An equivalent model consists of a voltage controlled current source with lumped capacitances and conductances all over the place. Call the capacitance between drain and gate "Cf".

But in my case Cgd=-5.11fF, Cdg=-11.35fF. That's off by more than 100%!! It matters if I choose the Cgd or the Cdg value. is Cf now 5.11f, 11.35f, the sum, the average, the difference? Or something more complecated ... but what?

If the signals are reasonably small this is a linear thing it mustbe possible to give a reasonable small signal model...

To calculate the capacitance use values from process documentation (oxide thickness, overlap capacitance per gate perimeter, etc) and calculate it.
In fact classic hybrid PI small signal model is accurate in 20% not more. if You want to use values from simulations using BSIM model, read **broken link removed** about PSP model and look for the capacitance vs biasing curves for both models (PSP and BSIM). it should give You some conclusion, which value You can use.

exp

### exp

Points: 2
Thanks again, Dominik.
To calculate the capacitance use values from process documentation (oxide thickness, overlap capacitance per gate perimeter, etc) and calculate it.
But itsn't that pure geometric approximation and hence even much more inaccurate?

I think I start to understand now. However, if I do not use the devices as switches but as amplifiers, I will usually have large VDS and hence BSIM should suffice (remark: In the meantime I asked if also PSP models are available. They are not, it is an SOI process and only BSIM-SOI models are available).

Why is it that Cgd=Cdg only for VDS=0?

Specifically for the junction caps, it's geometry + bias voltage VSB/VDB, why would they not be symmetric? I just don't see how you can create a small signal model in the first place without having Cgs=Csg or Cgd=Cdg. What's more, When Cgd=50%Cdg, how could the hybrid-Pi model be accurate up to 20%?

remark: In the meantime I asked if also PSP models are available. They are not, it is an SOI process and only BSIM-SOI models are available).
PSP is used in many PDKs provided for example by IBM or ST but I know that unfortunately many PDKs has also only a BSIM in versson 3 or 4
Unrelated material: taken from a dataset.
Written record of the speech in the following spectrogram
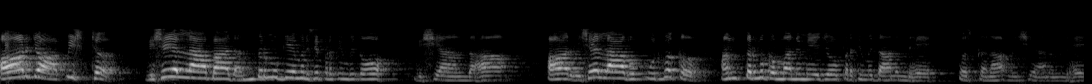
और जो अपिष्ट विषय लाभाद अंतर्मुखी मन से प्रतिबिंबित हो विषयानंद और विषय लाभ पूर्वक अंतर्मुख मन में जो प्रतिमित आनंद है, उसका नाम विषयानंद है।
Why is it that Cgd=Cdg only for VDS=0?

Specifically for the junction caps, it's geometry + bias voltage VSB/VDB, why would they not be symmetric? I just don't see how you can create a small signal model in the first place without having Cgs=Csg or Cgd=Cdg.

MOSFET intrinsic capacitances depends in main way to biasing conditions - from top we have gate electrode and oxide as isolator, but at bottom, an electrode is a channel, S/D regions, etc.

Hybrid PI model was good for old technologies in which many small dimension effects doesn't appear. Now is also quite good but only if we use number of corrections for lumped elements and extend it for new effects (or include well known effects not important time ago).

What's more, When Cgd=50%Cdg, how could the hybrid-Pi model be accurate up to 20%?
Using appropriate value of gate drain capacitance small signal model is quite accurate. You shouldn't mix dispersion of circuit model with mosfet model in general ;-)

exp

Points: 2